Table 6, page 34, shows the output from this query. You now have a result set for every combination of product, country, and language. To save this CUBE for future queries, you could turn the query into a VIEW or save the results as a new table. Here's how to save the results into a new table called all_combinations:
SELECT Units = SUM(units_sold), Product = CASE WHEN (GROUPING(product)=1) THEN 'ALL' ELSE ISNULL(product, 'N/A') END, Country = CASE WHEN (GROUPING(country)=1) THEN 'ALL' ELSE ISNULL(country, 'N/A') END, Language = CASE WHEN (GROUPING(language)=1) THEN 'ALL' ELSE ISNULL(language, 'N/A') END INTO all_combinations FROM product_sales2 GROUP BY product, country, language WITH CUBE
You can use this table to answer any question about this data. For example, if you wanted to know how many Spanish Excel products were sold in all countries, you could use the following query:
SELECT units FROM all_combinations WHERE language = 'Spanish' and product = 'Excel' and country = 'ALL'
Rolling Up the CUBE with ROLLUP
The CUBE option to GROUP BY is powerful, but this option might generate many more result rows than you want, making it hard to find the information you're really looking for. If you use CUBE, you'll get all permutations, including superaggregates, for all attributes for which corresponding data exists. SQL Server provides the ROLLUP option as an alternative to CUBE. ROLLUP returns only the values for a hierarchy of the attributes you specify.
For example, if you change the CUBE query to ROLLUP instead, the results are more compact and possibly easier to interpret when you drill into details for sales by product. Here is the query with ROLLUP:
SELECT Units = SUM(units_sold), Product = CASE WHEN (GROUPING(product)=1) THEN 'ALL' ELSE ISNULL(product, 'N/A') END, Country = CASE WHEN (GROUPING(country)=1) THEN 'ALL' ELSE ISNULL(country, 'N/A') END, Language = CASE WHEN (GROUPING(language)=1) THEN 'ALL' ELSE ISNULL(language, 'N/A') END FROM product_sales2 GROUP BY product, country, language WITH ROLLUP
The results of this query are much more compact than the full CUBE output. Although the results of the ROLLUP query won't answer every possible question that you can answer with CUBE, you obtain more information than with a simple GROUP BY. (For example, the previous ROLLUP query won't answer, "How many French products were sold?")The ROLLUP query results are similar to the results of the T-SQL COMPUTE BY operation, which generates something similar to a control-break report. The significant difference between ROLLUP and COMPUTE BY is that ROLLUP produces relational output, which you can save as a view or insert into another table. The COMPUTE BY results are not relational, and the extra nonrelational rows returned with that operation are difficult for many client tools to handle.
The choice between CUBE or ROLLUP depends on how deeply you want to drill down. If you want to save the results in a new table, use CUBE so that you have all possible combinations when you need them. Most of the work of generating the CUBE is in the GROUP BY operation. The additional work SQL Server requires to produce all combinations of grouped values usually will be negligible. In other words, if you're going to GROUP BY multiple columns, adding either CUBE or ROLLUP to the query doesn't cost much in performance overhead.
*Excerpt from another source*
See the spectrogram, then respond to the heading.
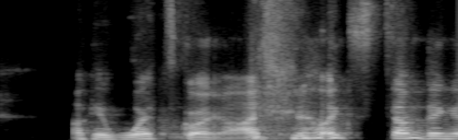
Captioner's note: laughs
Simple Operations, Big Results
One benefit of a data warehouse is having large amounts of data available for OLAP and decision-support activities. If you don't have SQL Server 7.0's data warehousing capabilities, you can use SQL Server 6.5's CUBE and ROLLUP extensions to summarize large amounts of data. You need only T-SQL queries without additional tools or add-on products. And after you've produced a cube, you can ask any questions about any combination of the grouped data, without running additional queries. Even if you do have SQL Server 7.0, using CUBE and ROLLUP offloads some of the processing to SQL Server and lets you obtain data warehousing aggregations within SQL Server procedures.